We see it in the early stages of that happening. So I think that’s a really interesting dynamic for global projects to really look at China and what’s available there, not only in terms of fundraising, but there are groups that want to acquire technologies that want to perhaps even have development teams outsource to develop their projects to, and that could run from anywhere.
Lau: It can come from anywhere, it could come from Asia. And frankly, it can come from wherever you’re sheltered in place in the world. And I think it’s not about geography more than it’s all about mindset. So for the founders out there who are experiencing some deep pain as everyone else is in this market, there’s a lot to do when the health of the world recovers. And there’s a lot for you to do. So just hang on, and that growth mindset must still be there.
Ozden: Absolutely, Angie, our industry is very resilient.
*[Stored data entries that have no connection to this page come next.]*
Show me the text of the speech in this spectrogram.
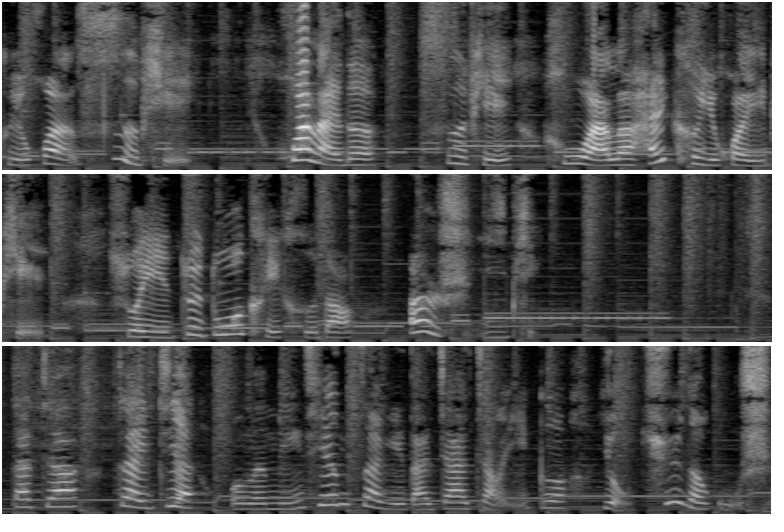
可以换四瓶，换来的四瓶喝完了还可以换一瓶，所以最多可以喝到二十一瓶。大家再见，我们明天再给大家讲一个有趣的故事。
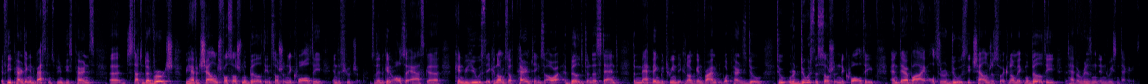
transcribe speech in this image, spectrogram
If the parenting investments between these parents uh, start to diverge, we have a challenge for social mobility and social inequality in the future. So then we can also ask, uh, can we use the economics of parenting, so our ability to understand the mapping between the economic environment and what parents do, to reduce the social inequality and thereby also reduce the challenges for economic mobility that have arisen in recent decades.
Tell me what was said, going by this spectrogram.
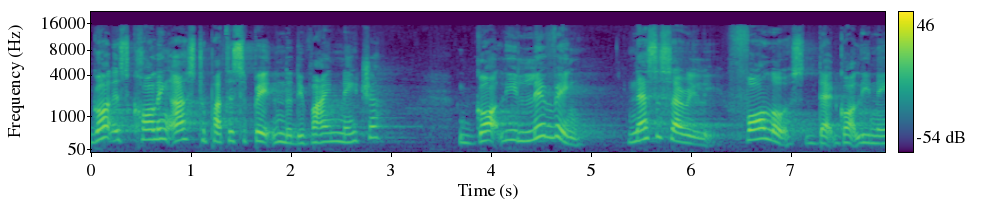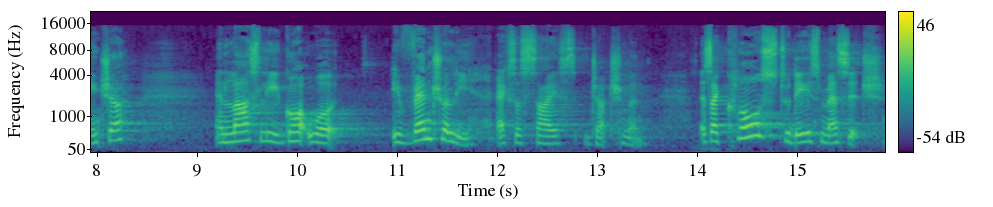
God is calling us to participate in the divine nature. Godly living necessarily follows that godly nature. And lastly, God will eventually exercise judgment. As I close today's message,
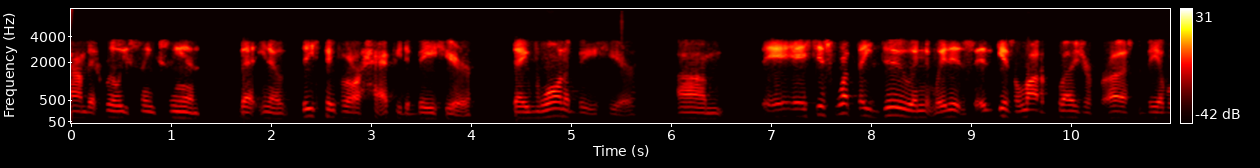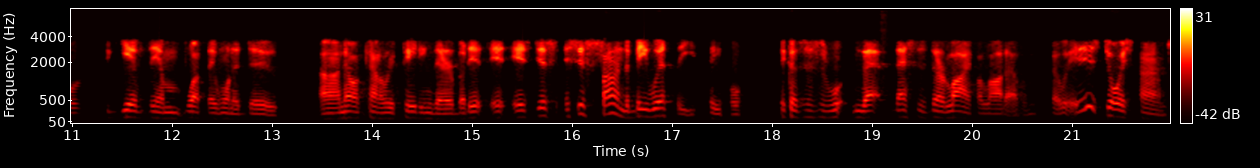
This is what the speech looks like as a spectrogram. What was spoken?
time that really sinks in that, you know, these people are happy to be here. They want to be here. Um, it's just what they do, and it is it gives a lot of pleasure for us to be able to give them what they want to do. Uh, I know I'm kind of repeating there, but it, it it's just it's just fun to be with these people because this is that this is their life. A lot of them, so it is joyous times.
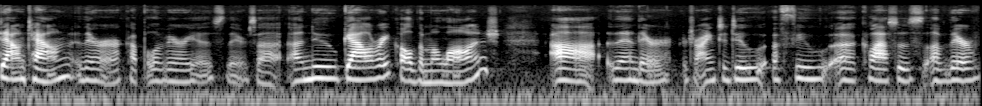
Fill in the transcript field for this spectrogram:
downtown, there are a couple of areas. There's a, a new gallery called the Melange. Uh, then they're trying to do a few uh, classes of their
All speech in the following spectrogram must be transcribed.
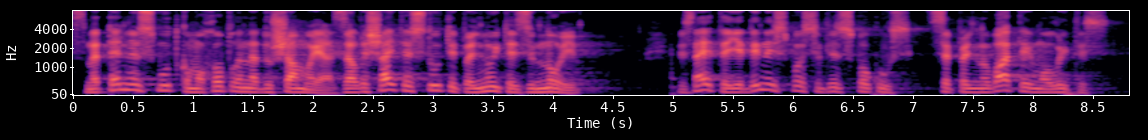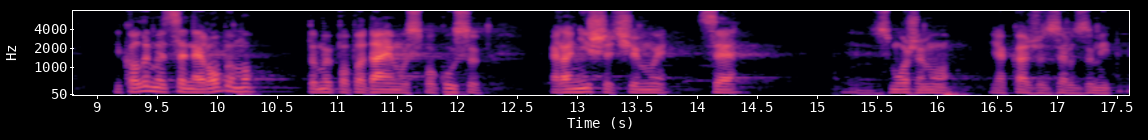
Смертельним смутком охоплена душа моя, залишайтесь тут і пильнуйте зі мною. Ви знаєте, єдиний спосіб від спокус це пильнувати і молитись. І коли ми це не робимо, то ми попадаємо в спокусу раніше, чим ми це е, зможемо, як кажуть, зрозуміти.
It’s absolutely conditioned to know that there’s multiple shocks because we’ve had so many cycles. We already are used to working from a decentralized, distributed fashion. And I think we’re very flexible and we move fast. So these types of situations in some ways are really advantageous for our industry because we’re already used to it, we’re already used to crashes.
Lau: We’re already used to it, we’ve been stress-tested. We continue to remain resilient. Thank you so much for this. Omer, it’s a pleasure to talk to you and get that insight from China as well. I often say that Asia — literally when it comes to time zones — lives in the future.
And sometimes as they are seeing, on the other side of the curve of this pandemic, we are seeing business return and we are seeing a different type of dynamic that’s happening in Asia. So if that’s going to be our crystal ball, it’s a good one to reveal. And I appreciate you sharing that. So stay well, stay in place where you are and stay well.
Ozden: Angie, same to you and same to everybody else in your audience. Have a great day.
Lau: Thank you. And thank you, everyone, for joining us on this latest episode of Word on the Block. I’m Angie Lau. Forkast.News Editor-in-Chief. Until the next time.